PART 3 OF 5: There are many viral skin infections that range from mild to the severe. Some viral skin infections affect just the skin and others are associated with systemic diseases. This article features massage modifications for viral skin infections including cold sores, chickenpox, shingles, and warts.
As massage therapists we are not only at risk for infection from our clients, but we can put our clients at risk when we have these pathologies ourselves. Therapists should adhere to infection control measures such as hand sanitation before and after the massage, as well the use personal protective equipment such as non-latex disposable gloves. According to the CDC, hand washing is preferred over hand sanitizers (1). Treat linens as contaminated, and click HERE for proper washing procedures.
Cold Sores: Cold sores are recurrent viral infections that affect the skin and mucous membranes. They can appear anywhere on the body but most often affect areas around the mouth. Cold sores also can occur around the nose, over the chin, or on the fingers and are contagious. Although rare, cold sores may be found inside the mouth and are often confused with canker sores. However, canker sores are ulcerations that occur only within the mouth, are not caused by viruses, and are not contagious.
Cold sores are also called fever blisters and oral herpes simplex. Herpes simplex virus type 1 is the most common cause of cold sores. Herpes simplex virus type 2 is usually responsible for genital herpes, but it also may cause oral cold sores.
Massage Therapy and Cold Sores: Avoid the affected area during the massage because cold sores are contagious, but health care–associated transmission is rare (2). Therapists can protect themselves by adhering to standard precautions and using appropriate protective barriers such as disposable gloves or massage through the drape such as a sheet. If the therapist has a cold sore, s/he can perform massage while adhering to infection control measures such as hand washing and protective barriers such as disposable gloves. Additionally, avoid touching lesions on your own body during the massage. Linens, such as face rest covers, that come into contact with lesions are treated as contaminated with appropriate measures taken.

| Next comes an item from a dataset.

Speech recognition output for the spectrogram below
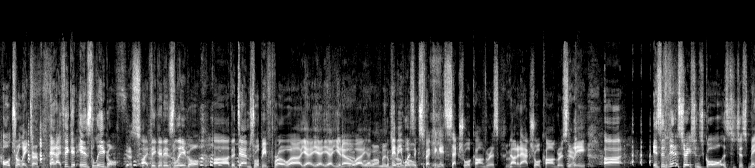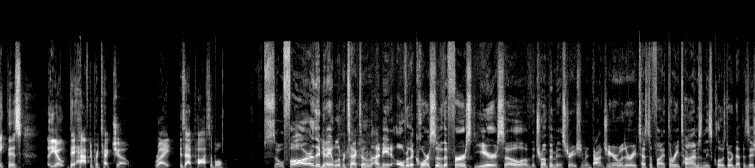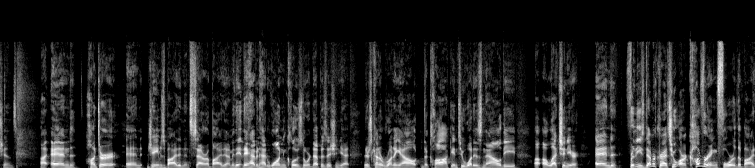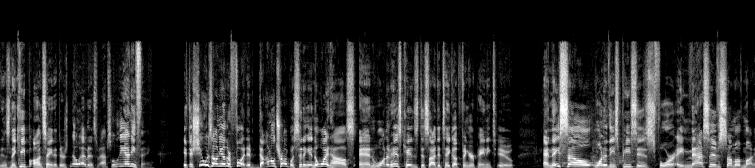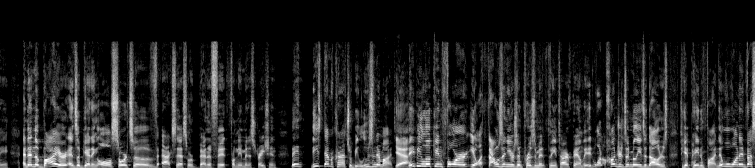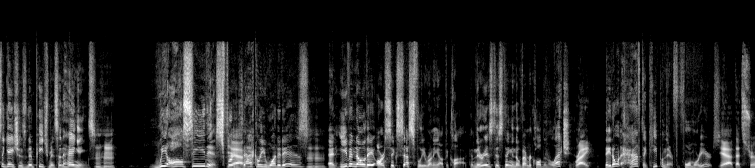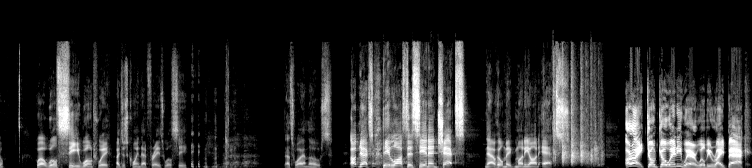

Chickenpox: Chickenpox is an acute viral infection seen most often in children and young adults. It is highly contagious and spreads by contact with lesions or respiratory droplets. It also can be spread indirectly by touching contaminated items such as linen or clothing in recent contact with a chickenpox blister. Approximately 120,000 cases of chickenpox are reported annually in the United States, and each case produces almost complete immunity against a second occurrence. However, approximately 1 in 10 adults who had chickenpox will develop shingles (see below) later in life.

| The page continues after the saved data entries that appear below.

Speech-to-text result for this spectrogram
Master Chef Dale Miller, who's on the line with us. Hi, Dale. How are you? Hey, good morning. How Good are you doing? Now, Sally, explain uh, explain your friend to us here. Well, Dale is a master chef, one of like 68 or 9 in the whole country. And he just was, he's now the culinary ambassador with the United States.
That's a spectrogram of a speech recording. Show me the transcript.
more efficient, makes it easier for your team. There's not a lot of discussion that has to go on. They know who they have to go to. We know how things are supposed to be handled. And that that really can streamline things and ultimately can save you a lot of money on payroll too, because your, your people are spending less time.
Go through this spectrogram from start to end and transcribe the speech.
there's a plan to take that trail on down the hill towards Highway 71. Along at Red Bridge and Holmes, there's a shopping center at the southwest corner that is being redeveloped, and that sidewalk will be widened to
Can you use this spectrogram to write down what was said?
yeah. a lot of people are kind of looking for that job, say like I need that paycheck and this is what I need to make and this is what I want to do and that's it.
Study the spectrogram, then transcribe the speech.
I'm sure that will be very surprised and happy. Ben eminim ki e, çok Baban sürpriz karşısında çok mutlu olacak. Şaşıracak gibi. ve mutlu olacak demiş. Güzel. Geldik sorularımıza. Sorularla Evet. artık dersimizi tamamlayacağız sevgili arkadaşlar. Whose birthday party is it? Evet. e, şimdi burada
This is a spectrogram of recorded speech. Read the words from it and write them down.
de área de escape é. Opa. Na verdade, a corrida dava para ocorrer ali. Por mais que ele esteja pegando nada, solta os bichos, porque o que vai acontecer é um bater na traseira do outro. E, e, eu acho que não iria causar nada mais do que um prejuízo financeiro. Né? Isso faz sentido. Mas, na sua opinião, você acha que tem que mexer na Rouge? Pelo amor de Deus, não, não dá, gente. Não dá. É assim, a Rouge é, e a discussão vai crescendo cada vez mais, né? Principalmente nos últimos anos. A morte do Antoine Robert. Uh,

Massage Therapy and Chickenpox: Postpone massage until the client has completely recovered.
Shingles: Shingles is a viral infection of the skin. It is essentially a reactivation of the chickenpox virus. After chickenpox has resolved, the virus lies dormant within sensory spinal nerves and is kept inactive by healthy immune responses. However, if the immune response becomes weakened or is suppressed, the virus can travel down a dermatome (cutaneous area innervated by a spinal nerve), which leads to disease manifestation. The spinal nerve to which the virus had retreated previously determines the area in which shingles will appear.
Massage Therapy and Shingles: Avoid the affected area during the massage because the fluid in the lesions contain the virus and therefore contact should be avoided. Furthermore, shingles is contagious to people who have not yet had chickenpox. Linens, such as face rest covers, that come into contact with lesions are treated as contaminated with appropriate measures taken. Additionally, table warmers and thermotherapy such as hot packs should not be used on affected areas while massaging nonaffected areas.
Warts: Warts are a rough, raised, oval-shaped mass of skin. They may occur anywhere on the body, but most warts are located on the hands, feet (plantar warts), face and legs (flat warts), and genitals (genital warts). Warts may appear singularly or as multiple growths. Warts are contagious and are spread by contact with infected skin. Warts are caused by the human papillomavirus virus (HPV). Certain strains of HPV are responsible for genital warts and cervical cancer.
Massage Therapy and Warts: Avoid the affected area because warts are contagious. Although this condition is not spread easily by contact with contaminated linens, it is best to sanitize them after the massage. If you, the therapist, have warts on your hands, forearms, or elbows, be sure they are covered during the massage.
Salvo Susan “Mosby’s Pathology for Massage Therapists, 4e.
Articles and Journals Referenced:
- Show me the science – When & how to use hand sanitizer. Retreived from https://www.cdc.gov/handwashing/show-me-the-science-hand-sanitizer.html
- Goodman CC, Fuller KS: Pathology: implications for the physical therapist, ed 4, St Louis, 2014, Elsevier.
Susan Salvo is a board certified massage therapist with 30+ years of experience. Susan is passionate about massage therapy and massage education. You can contact her at firstname.lastname@example.org.